Luther’s opinions on the Jews didn’t help. We Lutherans, collectively, still bear the guilt of believing what Luther wrote about the Jews. I came into the Lutheran Church as a young adult. I recall saying, “I’m not a genuine Lutheran, because I don’t agree with everything Luther wrote,” specifically, about the Jews. The ELCA recently issued an apology for Luther’s anti-Jewish remarks. Those apologies are words. How can simple words, much too late, salve or heal the wounds we (or our forebears) have inflicted on our neighbors for centuries?
German Resistance movements
Some of the German people did not sit passively by and accept Nazi Socialism and its atrocities. There was a resistance movement in Germany. This was the period of the emergence of the “Confessing Church.” Dietrich Bonhoeffer was prominent among these. Wartburg Seminary Professor Paul Leo belonged to the Confessing Church from the beginning. He was among those fortunate enough to escape the concentration camps and to have left Germany.

The young people, students in Germany did hear; did know what was happening. University students like White Rose martyrs in the German resistance movement risked their lives to spread the truth to the people who were being taken in by the Nazi propaganda. A young woman, Sophie Scholl, and her brother Hans Scholl gave their lives to the cause one Sunday afternoon by distributing leaflets to tell German citizens what was really happening. They were seized at the scene, “tried” on the spot, convicted, and executed within about two hours’ time, without even notification to their parents.

We worshipped at St. George Church in Eisenach on January 20 this year.

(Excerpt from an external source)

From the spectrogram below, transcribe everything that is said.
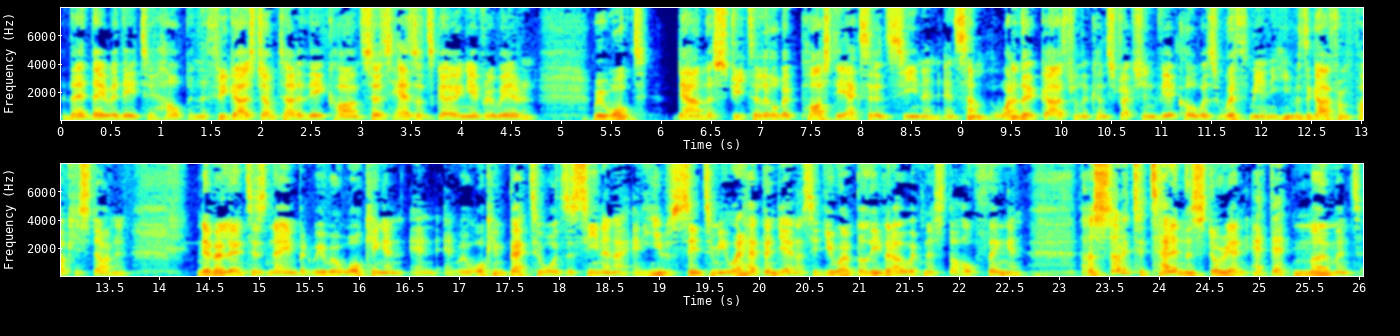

An International Holocaust Remembrance Day is commemorated annually on January 27, not only in Germany and neighboring countries of Eastern Europe, but world-wide. January 27,1945, was the day that the Dachau camp was liberated. Both President Obama and Pope Benedict published remarks on this occasion in 2013. Some groups mark April 6-7 as a day of Remembrance for Holocaust victims.